"I'm not here to criticize Xavier University," Shiverdecker said. "I think we got an unfair result in the process because I don't think the process is geared to deal with these types of issues. The people that are involved in conducting the hearings or making the decision don't have the background, training, education to make these kinds of decisions and sum up with the right result. I believe Xavier was committed because of their consent decree with the Department of Education -- they are committed to a process. Sometimes in following the process, we lose sight of what the objective of the process is and that ultimately is to come to a right and just decision. Someone in this process, the concept of justice seems to have been lost."
The two aren't considering going to court just yet to get Wells reinstated at the school.
"What we're hoping that will happen is that the right thing will be done here," Shiverdecker said. "The right thing would be for Xaiver in my opinion to right the wrong that's occurred and have Dez come back there resume
his education and be a leader at that school."
"We got a bad decision at Xavier. We got a good decision out of the legal system," Shiverdecker said. "Hopefully, Dez can get his reputation back and ideally he'd be back playing basketball at XU if everything fell in place the right way. I'm sure his teammates and staff up there would love to have him back."

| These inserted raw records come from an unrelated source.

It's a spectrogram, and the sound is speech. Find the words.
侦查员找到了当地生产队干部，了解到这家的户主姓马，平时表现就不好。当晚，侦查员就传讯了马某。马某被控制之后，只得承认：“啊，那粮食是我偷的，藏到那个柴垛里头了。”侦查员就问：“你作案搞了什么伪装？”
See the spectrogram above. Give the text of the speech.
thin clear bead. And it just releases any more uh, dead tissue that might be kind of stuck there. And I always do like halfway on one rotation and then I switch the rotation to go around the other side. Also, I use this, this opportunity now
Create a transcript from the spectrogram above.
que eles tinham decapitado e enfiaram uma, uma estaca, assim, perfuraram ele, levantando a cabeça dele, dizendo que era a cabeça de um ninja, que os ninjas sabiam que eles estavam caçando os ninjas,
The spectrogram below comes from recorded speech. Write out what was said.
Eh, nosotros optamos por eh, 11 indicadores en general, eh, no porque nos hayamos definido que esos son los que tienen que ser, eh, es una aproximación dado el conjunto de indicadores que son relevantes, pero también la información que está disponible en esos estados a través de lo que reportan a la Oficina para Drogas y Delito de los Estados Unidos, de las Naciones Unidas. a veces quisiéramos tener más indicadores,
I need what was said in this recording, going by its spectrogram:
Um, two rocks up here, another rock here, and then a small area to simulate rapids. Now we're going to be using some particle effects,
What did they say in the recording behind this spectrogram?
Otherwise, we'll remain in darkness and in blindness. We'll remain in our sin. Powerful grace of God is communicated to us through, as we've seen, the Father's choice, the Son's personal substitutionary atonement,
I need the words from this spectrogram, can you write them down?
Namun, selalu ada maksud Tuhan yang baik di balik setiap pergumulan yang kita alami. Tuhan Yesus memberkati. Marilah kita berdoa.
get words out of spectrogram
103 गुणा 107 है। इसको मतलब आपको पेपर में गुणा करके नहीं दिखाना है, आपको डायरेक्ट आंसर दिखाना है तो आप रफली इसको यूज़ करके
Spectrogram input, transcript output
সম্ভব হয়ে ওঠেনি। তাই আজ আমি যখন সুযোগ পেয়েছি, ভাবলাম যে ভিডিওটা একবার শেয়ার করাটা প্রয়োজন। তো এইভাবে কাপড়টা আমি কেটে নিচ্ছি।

Read the full statement issued by Xavier University in response to the grand jury's findings below:
Federal Law (Title IX) and Federal regulations and guidances prohibit universities from ceding student conduct matters to the criminal justice system. The Federal law requires schools to act quickly and all schools, by law, must use the "preponderance of the evidence" standard, whereas the criminal justice system uses the "probable cause" standard to indict, and the "beyond a reasonable doubt" standard to convict.
The process used by the Xavier University Conduct Board is the standard used in American universities. The XU Conduct Board heard evidence that may or may not have been heard by the grand jury. After the conduct board reached its decision, the matter was considered and upheld by an appeal board of members of the student body, faculty and staff and is final.

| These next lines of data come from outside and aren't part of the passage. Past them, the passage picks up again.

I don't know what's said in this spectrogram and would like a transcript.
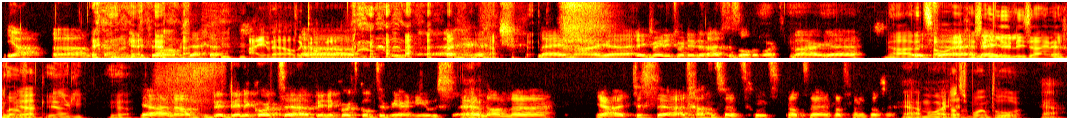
Ja, um, daar kan ik nog niet te veel over zeggen. Ah, jawel, dat kan wel. Ehm, nee, maar uh, ik weet niet wanneer dit uitgezonden wordt. Maar, uh, nou, dat het, zal ergens nee. in juli zijn, hè, geloof ja, ik. Ja, juli. Ja, ja nou, binnenkort, uh, binnenkort komt er meer nieuws. Ja. En dan, ja, het, is, het gaat ontzettend goed. Dat, dat kan ik wel zeggen. Ja, mooi. Dat is mooi om te horen. Ja.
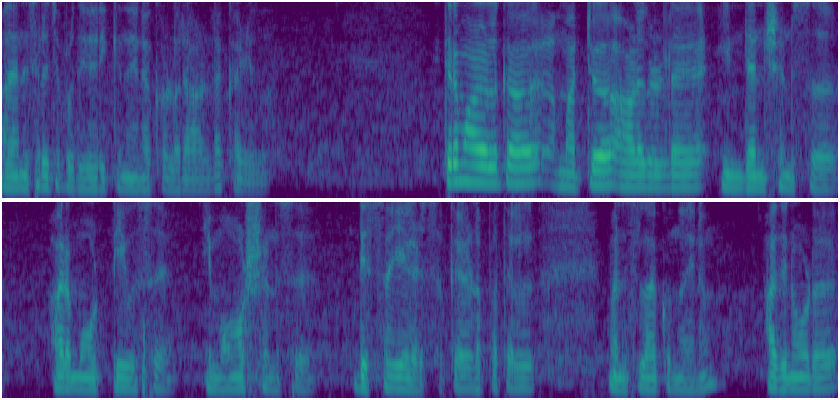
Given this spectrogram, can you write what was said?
അതനുസരിച്ച് പ്രതികരിക്കുന്നതിനൊക്കെ ഉള്ള ഒരാളുടെ കഴിവ്. ഇത്തരം ആളുകൾക്ക് മറ്റ് ആളുകളുടെ ഇന്റൻഷൻസ് അവരുടെ മോട്ടീവ്സ് ഇമോഷൻസ് ഡിസയേഴ്സ് ഒക്കെ എളുപ്പത്തിൽ മനസ്സിലാക്കുന്നതിനും അതിനോട്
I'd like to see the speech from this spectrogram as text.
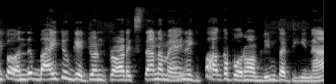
இப்போ வந்து buy two get one products தான் நம்ம இன்னைக்கு பார்க்க போகிறோம் அப்படின்னு பார்த்தீங்கன்னா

Wells, a 6'5" guard/forward for the men's basketball team and member of the 2012 Atlantic 10 All-Rooke Team, started 32 games as a freshman in the 2011-12 season, helping XU reach the Sweet Sixteen in the NCAA Tournament. He finished fourth on the team in scoring with 9.8 points per game and third on the team in rebounding with 4.9 rebounds per game.
Xavier now has no returning starters, and only two guards on the roster that have any collegiate experience in Brad Redford and Dee Davis. Forward Travis Taylor is now the returning leading scorer on the team with 4.5 points per game in the 2011-12 season.